Thousands of people have lined the Mall to watch the colourful spectacle, which includes mounted military bands and others wearing traditional bearskin hats.
Weeks of preparation go into the tightly choreographed event. This year the Colour - or flag - being trooped belongs to 1st Battalion Coldstream Guards.
The Massed Bands of the Household Division and the Mounted Band of the Household Cavalry played as the procession drew into Horse Guards Parade - Henry VIII's former jousting yard.
Trooping the ColourImage copyrightPA
Image captionThe Earl and Countess of Wessex attended with their children Lady Louise Windsor and James, Viscount Severn
Princesses Beatrice and EugenieImage copyrightPA
Image captionPrincesses Beatrice and Eugenie wore characteristically striking headwear for the occasion
Trooping the ColourImage copyrightGETTY IMAGES
Image captionThousands of people have turned out to watch the spectacle
Trooping the Colour
Image caption11 Chelsea Pensioners, all Army veterans, with a combined age of 785, watched the event
Trooping the ColourImage copyrightREUTERS
Image captionA fellow officer rushed to the aid of one Guardsman who collapse during the parade

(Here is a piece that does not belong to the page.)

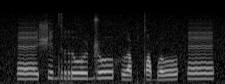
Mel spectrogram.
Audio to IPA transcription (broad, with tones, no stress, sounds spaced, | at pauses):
ɛː˨ ʃ e˦ d r oː˧ ɖ͡ʐ oː˦ x ʊː˨ p tˤ ʊ˨ b oː˨˦ h ɛː˦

Street parties

Throughout the weekend a number of street parties will be taking place around the UK in honour of the Queen's official birthday.
She celebrates two birthdays every year - her actual birthday on 21 April, and her official birthday held on a Saturday in June - in a tradition going back 250 yearsto try to ensure better weather for the monarch's official celebrations.
On Friday a national service of thanksgiving was held at St Paul's Cathedral paying tribute to the Queen's "faithful devotion" to the country.
Archbishop of Canterbury Justin Welby said the Queen had reigned through "war and hardship, turmoil and change".

'A symbolic affair'

British Military soldiers marching at Horse Guards ParadeImage copyrightGETTY IMAGES
By Peter Hunt, BBC Royal correspondent
Trooping the Colour is a military ceremony that dates back to the 18th Century.
The then-Princess Elizabeth first watched aged eight, from a balcony, when her grandfather George V was king.
As Queen she's taken part every year of her reign - and until the 80s rode on horseback - apart from in 1955 when it was cancelled because of a national rail strike.
Today it's a symbolic affair. Centuries ago, the colour or flag was a rallying point in battle, clearly visible above the smoke.
On a smoke-free Horse Guards Parade the Queen will once again take part. And then, once again, she will appear on the Buckingham Palace balcony with other royals - including those who represent the institution's future.
The 90-year-old monarch has a busy few days ahead. Prince Harry has suggested the best present for his grandmother would be a day off so she could put her feet up, lie about and do nothing.

Also on Friday, a host of celebrities and figures from public life were recognised in the Queen's Birthday Honours list.
Singer Rod Stewart received a knighthood while British astronaut Tim Peake becomes a Companion of the Order of St Michael and St George for services to space research and scientific education.
The final event of the three-day celebration will see the Queen host a street party for some 10,000 people on Sunday.
The Patron's Lunch will be a celebration of her patronage of more than 600 organisations in the UK and around the Commonwealth.
The Mall, in St James's Park, will be lined with picnic tables for the street party, during which guests will enjoy a hamper-style lunch.
The Queen spent her real 90th birthday on 21 April at Windsor Castle, where she lit the first of a chain of more than 900 beacons across the UK and overseas.
90th birthday portrait of the Queen and Prince PhilipImage copyrightANNIE LEIBOVITZ
Image captionA portrait of the Queen and Prince Philip was taken by celebrity photographer Annie Leibovitz to mark the Queen's birthday